I checked out the big homeless areas. I rode the tube system - every line, each station. Once I thought I saw the back of his head at Archway, but I lost him in the crowd and later convinced myself I’d been mistaken. I didn’t really know Gareth as well as his girlfriend thought I did. It was more a professional relationship, and a sporadic one at that. I commissioned film reviews off him and various longer pieces. But her need impressed itself upon me.
One night, in the early hours, the phone rang and it was Gareth. At least I thought it was Gareth. It was hard to be sure. His voice sounded a long way off, obscured by static and interference. He kept breaking up. But I managed to pick out the name of a tube station before the line went dead. Russell Square. I was down there at 5am, first customer through the gate. I prowled every corridor, bumped up and down in the old lifts. I peered into airshafts furred with years’ worth of dead skin. Nothing. If I’d been hoping to get, at the very least, a sense of Gareth’s recently departed presence, I was disappointed there, too. Dejected and worn out, I slumped down on to one of the blue metal seats to wait for the next train. On the seat next to mine was an unlabelled, scuffed video cassette.
I took the tape home and played it. There was nothing on it but static. If I try really hard, after a dozen or so viewings, I imagine I can hear Terence Stamp’s voice (the laconic London drawl of The Hit, rather than the forced cockney caricature of The Limey) struggling to make itself heard over the interference on the soundtrack. Or I convince myself that the snowy picture is about to resolve itself into a tasteful interior shot of Theresa Russell’s naked back.
Times when I’m still stuck in front of the screen way into the quiet hours, the bottle on the floor beside me more or less empty, I kid myself the voice I think I can hear is Gareth’s, but then I remember Ash’s talent for mimicry and reach for the remote.

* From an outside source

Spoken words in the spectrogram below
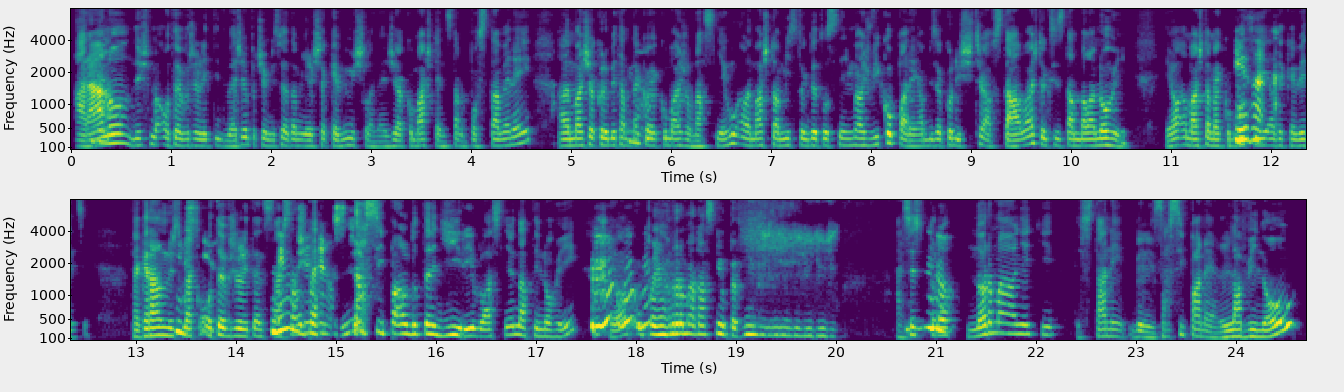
A ráno, když jsme otevřeli ty dveře, protože my jsme tam měli ještě také vymyšlené, že jako máš ten stan postavený, ale máš jako kdyby tam No. takové, jako máš ho na sněhu, ale máš tam místo, kde to sněh máš vykopaný, abys jako když třeba vstáváš, tak si tam dala nohy, jo, a máš tam jako boty a také věci. Tak ráno, když jsme jako otevřeli ten stan, jsem úplně nasypal do té díry vlastně na ty nohy, jo, úplně hromada sněhu, úplně a sestro, No. normálně ti ty stany byly zasypané lavinou,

Stop, rewind, play.
Nicholas Royle’s new novel, The Director’s Cut (Abacus), is published this month.
The author of three previous novels and more than a hundred short stories, Nicholas Royle lives in Shepherd’s Bush, west London.
- 10th Muse
- Angel Exhaust
- Blithe Spirit
- Brando's hat
- Brittle Star
- Cannon's Mouth, The
- Coffee House, The
- Dream Catcher
- Floating Bear, The
- French Literary Review, The
- Frogmore Papers, The
- Global Tapestry
- Grosseteste Review
- Homeless Diamonds
- Interpreter's House, The
- Journal, The
- Lamport Court
- London Magazine, The
- Modern Poetry in Translation
- Monkey Kettle
- Neon Highway
- New Welsh Review
- North, The
- Obsessed with pipework
- Oxford Poetry
- Painted, spoken
- Paper, The
- Pen Pusher Magazine
- Poetry Cornwall
- Poetry London
- Poetry London (1951)
- Poetry Nation
- Poetry Review, The
- Poetry Salzburg Review
- Poetry Scotland
- Poetry Wales
- Private Tutor
- Purple Patch
- Rain Dog
- Reach Poetry
- Review, The
- Rialto, The
- Second Aeon
- Seventh Quarry, The
- Smiths Knoll
- Strange Faeces
- Tabla Book of New Verse, The
- Tolling Elves
- Ugly Tree, The
- Wolf, The
- Yellow Crane, The